→ **EXERCISE PROMPT**
Pictures excluded, reproduce exactly the lines below from the one with "Return the transcript of the spectrogram" through the one with "Identify the words", both included.

→ **SUPPLIED DATA**
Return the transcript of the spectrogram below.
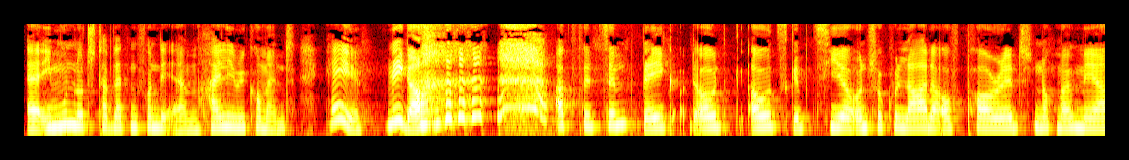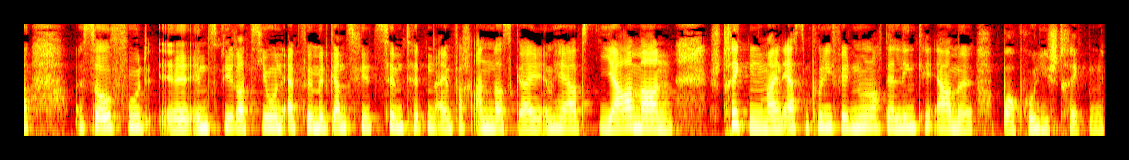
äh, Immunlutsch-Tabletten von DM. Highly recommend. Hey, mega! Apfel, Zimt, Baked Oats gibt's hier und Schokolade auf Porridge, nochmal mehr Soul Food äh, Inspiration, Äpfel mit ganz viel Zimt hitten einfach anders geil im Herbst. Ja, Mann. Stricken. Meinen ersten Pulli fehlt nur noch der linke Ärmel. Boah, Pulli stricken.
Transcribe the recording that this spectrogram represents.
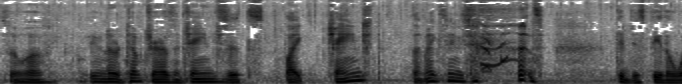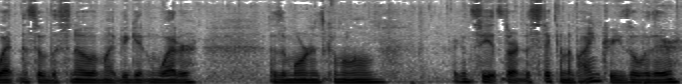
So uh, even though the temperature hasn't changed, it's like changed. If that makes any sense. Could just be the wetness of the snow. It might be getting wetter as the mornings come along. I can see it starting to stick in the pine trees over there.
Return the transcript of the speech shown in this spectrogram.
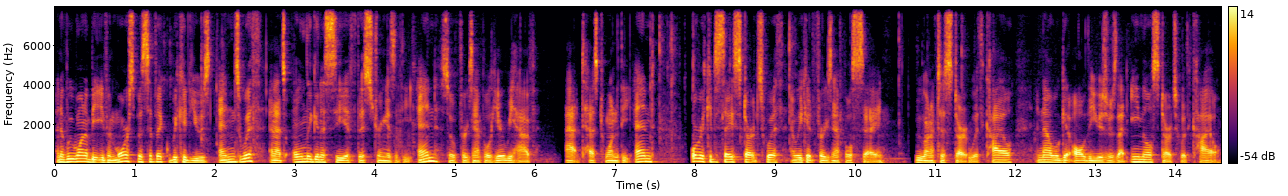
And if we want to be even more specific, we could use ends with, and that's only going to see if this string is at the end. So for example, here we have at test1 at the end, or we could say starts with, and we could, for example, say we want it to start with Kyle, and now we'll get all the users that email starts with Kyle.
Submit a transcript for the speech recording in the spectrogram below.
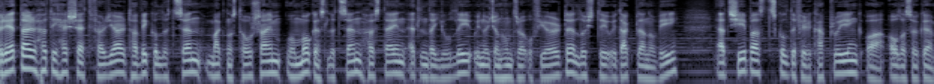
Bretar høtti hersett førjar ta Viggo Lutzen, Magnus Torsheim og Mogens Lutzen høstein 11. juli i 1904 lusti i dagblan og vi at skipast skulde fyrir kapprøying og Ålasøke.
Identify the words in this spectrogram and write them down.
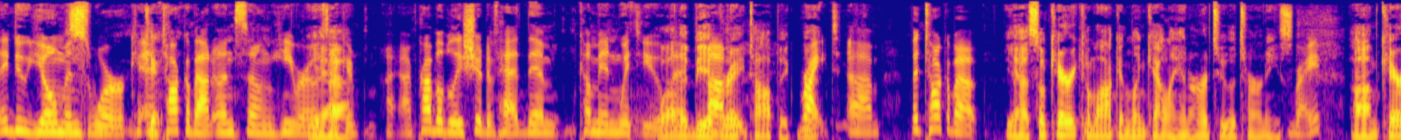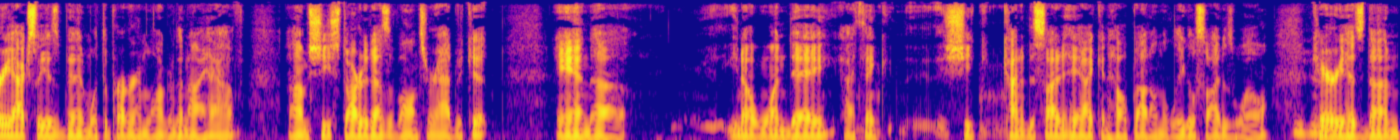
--
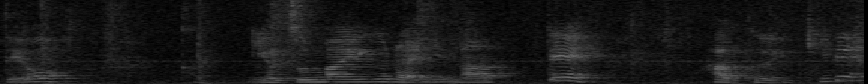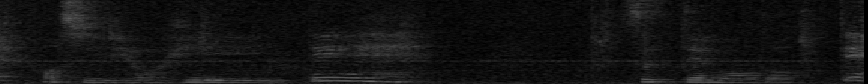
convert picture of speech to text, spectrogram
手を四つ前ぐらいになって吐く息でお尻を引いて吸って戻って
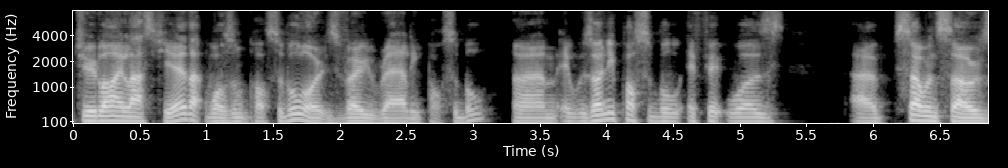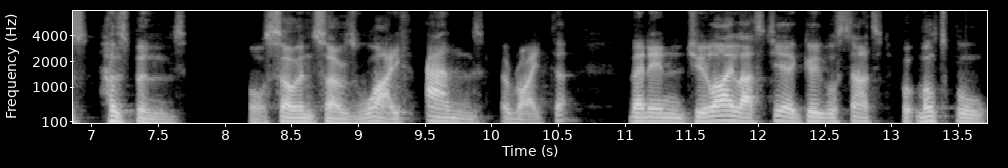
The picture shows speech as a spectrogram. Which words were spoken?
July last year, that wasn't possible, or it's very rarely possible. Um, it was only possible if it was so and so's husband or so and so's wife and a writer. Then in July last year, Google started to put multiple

→ **THE ANSWER**
Return the transcript of the spectrogram below.
äh, Immunlutsch-Tabletten von DM. Highly recommend. Hey, mega! Apfel, Zimt, Baked Oats gibt's hier und Schokolade auf Porridge, nochmal mehr Soul Food äh, Inspiration, Äpfel mit ganz viel Zimt hitten einfach anders geil im Herbst. Ja, Mann. Stricken. Meinen ersten Pulli fehlt nur noch der linke Ärmel. Boah, Pulli stricken.
Transcribe the recording that this spectrogram represents.
So uh, even though the temperature hasn't changed, it's like changed. If that makes any sense. Could just be the wetness of the snow. It might be getting wetter as the mornings come along. I can see it starting to stick in the pine trees over there.
Return the transcript of the speech shown in this spectrogram.
And if we want to be even more specific, we could use ends with, and that's only going to see if this string is at the end. So for example, here we have at test1 at the end, or we could say starts with, and we could, for example, say we want it to start with Kyle, and now we'll get all the users that email starts with Kyle.
Submit a transcript for the speech recording in the spectrogram below.
Bretar høtti hersett førjar ta Viggo Lutzen, Magnus Torsheim og Mogens Lutzen høstein 11. juli i 1904 lusti i dagblan og vi at skipast skulde fyrir kapprøying og Ålasøke.
Identify the words in this spectrogram and write them down.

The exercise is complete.